Moorland Caver (2003)
NGR: SE 575835
Access: Permission to descend is not granted
Entertainment Value: III
Entrance in slumped hollow, beneath tree, a few metres down from the forestry track.
A short climb of 3m leads to a broken pitch of 23m (laddered as one using tree as belay) lands in Main Rift. North West end of the rift pinches out but heading South East and down leads to a choke, left of choke is the route to
the new series, a crawl past two squeezes ends on a boulder bridge with 10m pitch into wide rift. Climb over choke and down into rift, right is two branches, the first leads to a 5m climb down to the deepest point. Straight on leads to 9m pitch and a large rift passage. Three quarters of the way down entrance pitch (behind the ladder) a small passage leads to the head of a 6m pitch, the bottom of pitch, joins the large rift which connects to the previously undescended 9m pitch.
Entrance: 25m ladder, sling and 30m lifeline
Boulder bridge:10m ladder, spreader and 15m lifeline.
9m pitch:10m ladder, spreader and 15m lifeline
6m pitch:use the end of main pitch ladder
First descended by Paul Fitton in 1949.
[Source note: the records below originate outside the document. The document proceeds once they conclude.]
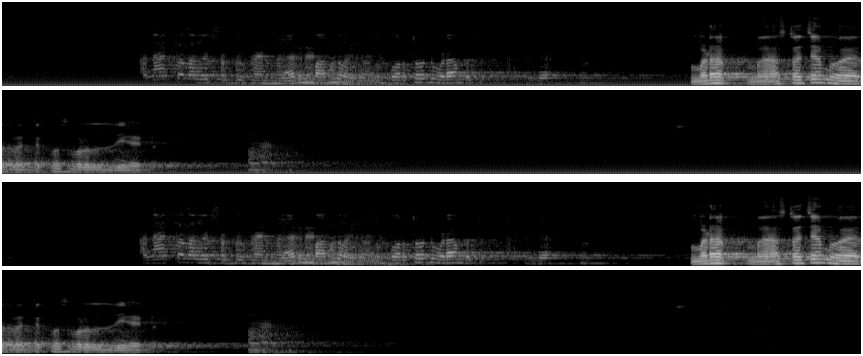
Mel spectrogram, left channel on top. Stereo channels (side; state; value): left; noise; hum, 23 dB below the sound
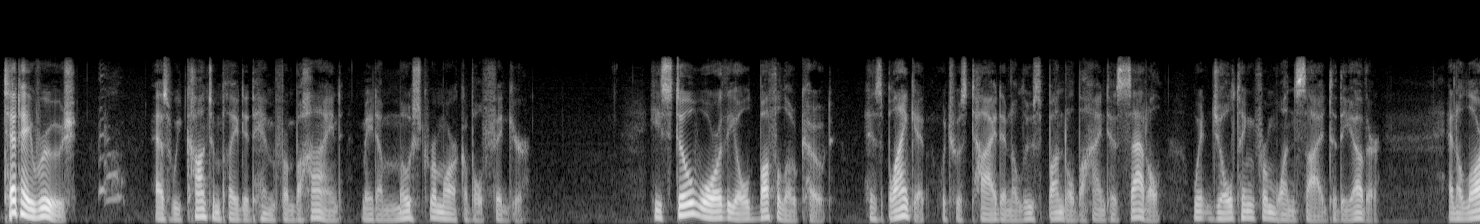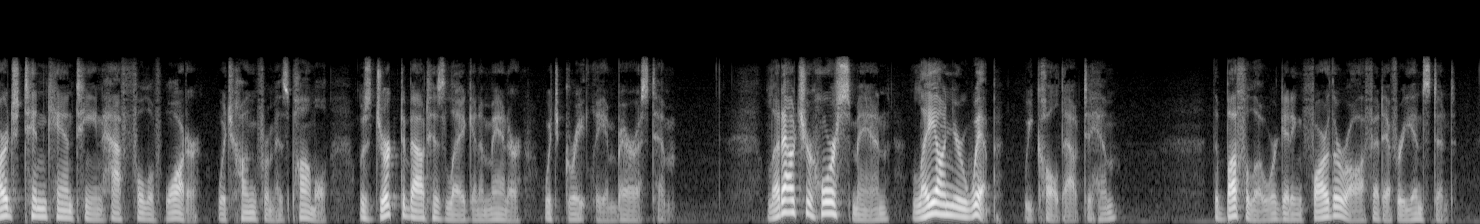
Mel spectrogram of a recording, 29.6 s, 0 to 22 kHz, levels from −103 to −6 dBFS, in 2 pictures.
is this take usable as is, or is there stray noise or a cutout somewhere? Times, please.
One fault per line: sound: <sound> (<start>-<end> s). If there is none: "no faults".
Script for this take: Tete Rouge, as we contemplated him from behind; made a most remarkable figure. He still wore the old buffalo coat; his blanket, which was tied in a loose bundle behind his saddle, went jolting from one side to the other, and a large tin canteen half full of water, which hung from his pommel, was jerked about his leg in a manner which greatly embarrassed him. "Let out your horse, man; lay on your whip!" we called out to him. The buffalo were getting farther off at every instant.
sound: bark (1.0-1.3 s)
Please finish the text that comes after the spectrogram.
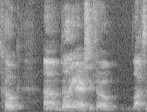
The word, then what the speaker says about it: Koch: If you've ever heard of the Koch brothers, it's spelled K-O-C-H, but it's pronounced Coke.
A Late Neolithic handled beaker was found on ledge by John Ford and is now on display in the Rotunda Museum in Scarborough.
Extended in 1981and 1997 by M.S.G.
Yorkshire Ramblers Club – Journal 7 (1952)
The local interest we had aroused put them on to three others, Snip Gill, W. of Antofts, 109 ft.
Life and Death in the Ryedale Windypits Near Helmsley, North Yorkshire
Stephany Leach, University of Winchester,
The human remains from Slip Gill Windypit were found at the base of a deep pitch or sheer drop below a small, sloping entrance chamber. While on a site visit it was noted that the atmosphere, even with modern caving equipment to light our descent, was unnerving and sinister. Looking out over the edge of this upper ledge it was not possible to see the floor below, only a pitch-dark abyss. This Windypit was only partially excavated, but the remains of four people were recovered. These comprise of two adults, a man and a woman, and two younger individuals, one possibly male, both dying during their late teens or early twenties. The mandible (lower jaw) of the younger male exhibited evidence of a cut from a wide sharp blade, most likely from an axe (Fig 1).
Fig 1: Slip Gill mandible exhibiting impact site of bladed weapon and radiating fracture
The angle of the wound suggests that it was probably caused when a blade passed through the young man’s neck during the act of decapitation. In such cases, the lower border of the mandible is often damaged, particularly if the head is held down and slightly to one side.
Two radiocarbon dates generated from the bones of these people suggest that they lived during the very late Iron Age or the beginning of the Romano-British period, during the transition to Roman rule in this area. This was a turbulent time in British prehistory and there are several examples of people meeting violent deaths and their bodies placed in natural, liminal locations, for example Lindow Man. It has been suggested that these deaths relate to the encroaching presence of the Roman military, representing sacrifices to the gods in an appeal for aid. Did the Ryedale Windypits form another arena for such ritual activity?